Unexplored Saint Petersburg: The Bolshoi State Circus
Centuries of circus traditions and renowned mastery of Russian performers, as well as a trip to one’s childhood, make this famous Saint Petersburg gem so special.
My grandparents first took me to the Bolshoi Saint Petersburg State Circus when I was five or six. I remember the heavy doors, the marble staircase, the scent of fresh sawdust, the red velvet of the seats and the hush that falls around the arena as the drumroll rocks the house.
It was pure magic. As the live orchestra took their first note and the curtain lifted, giddy kids slid to the edge of their seats to watch riders do death-defying tricks on galloping horses and equilibrists rise all to the way to the top of the dome. As the show progressed, clowns do silly, but also awe-inspiring tricks, and acrobats defied gravity.
Back then, dad and I would be the first to start clapping and soon the entire arena would erupt in applause. It was almost just as fun as the circus itself.
Over the years, I brought here my foreign and local friends, who appreciated the historic building and the pure mastery of the performers. To them, it was (and is) as much of what makes St. Petersburg an imperial capital as palaces and museums, with a nod, perhaps, to their own inner child.
Saint Petersburg State Circus first opened its doors on December 26, 1877 and was the first stationary brick-and-mortar circus in Russia. The mastermind behind it was Gaetano Ciniselli, an Italian citizen and head of a large circus family.
The building was constructed using the latest technologies of the time and featured a dome unsupported by columns that spanned 49.7 meters. The ruffled dome design was later used in various buildings. The inside was decked out with all the glory of a famous European circus complete with red velvet, gold and mirrors. The total capacity was up to 5,000 guests. Some of the artifacts from those times are now part of the circus museum, just off the main hall.
When I took my little son to the Circus for the first time this winter, I couldn’t help but compare it to the shows put up by Cirque du Soleil and other spectacular companies of our time. But this place is not like that, and it wouldn’t be a fair comparison. Noone plunges into water to psychedelic music, and the scenery, even with all its gold and velvet, is far from a technological wonder.
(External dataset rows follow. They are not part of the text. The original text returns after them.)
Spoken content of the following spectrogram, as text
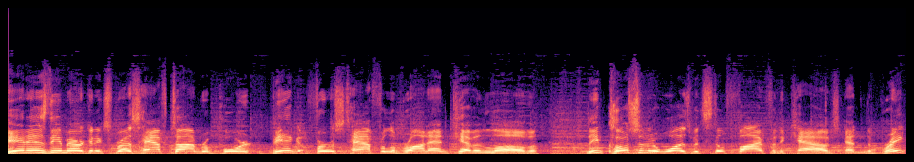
It is the American Express halftime report. Big first half for LeBron and Kevin Love. Lead closer than it was, but still five for the Cavs at the break.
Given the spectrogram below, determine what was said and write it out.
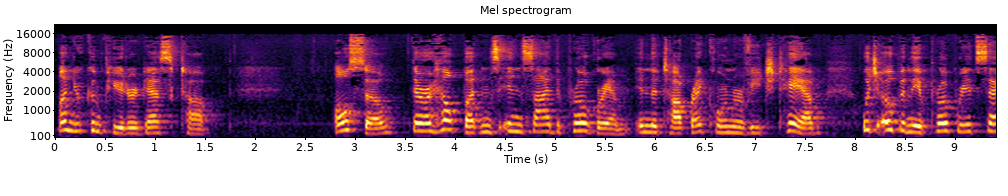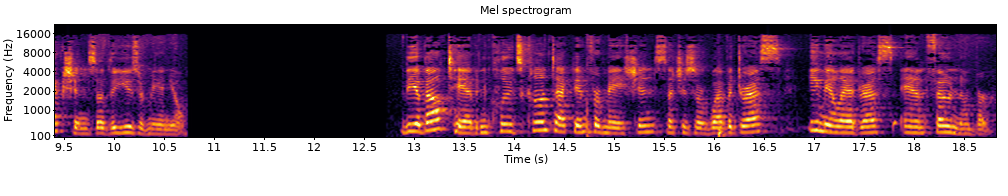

What blew my mind was that five acts in the show we were watching were performed by families, with several generations of circus performers sharing the stage. These acts have serious roots. The quick-change performance was originally done by the grandparents of the couple performing their take on it for us. In a bicycle act, which at first I thought was going to be lame, four generations built a human pyramid with incredible skill and grace. Their commitment to their mastery and the delight of the audience is hard to find elsewhere.
This is an old-school circus, in an old-school building, with “clown noses” and cotton candy on sale in the lobby. Kids dance to a guy playing the trumpet during intermission. Seats are still red velvet, but more comfortable. And the hush still falls over the place with the first drumroll.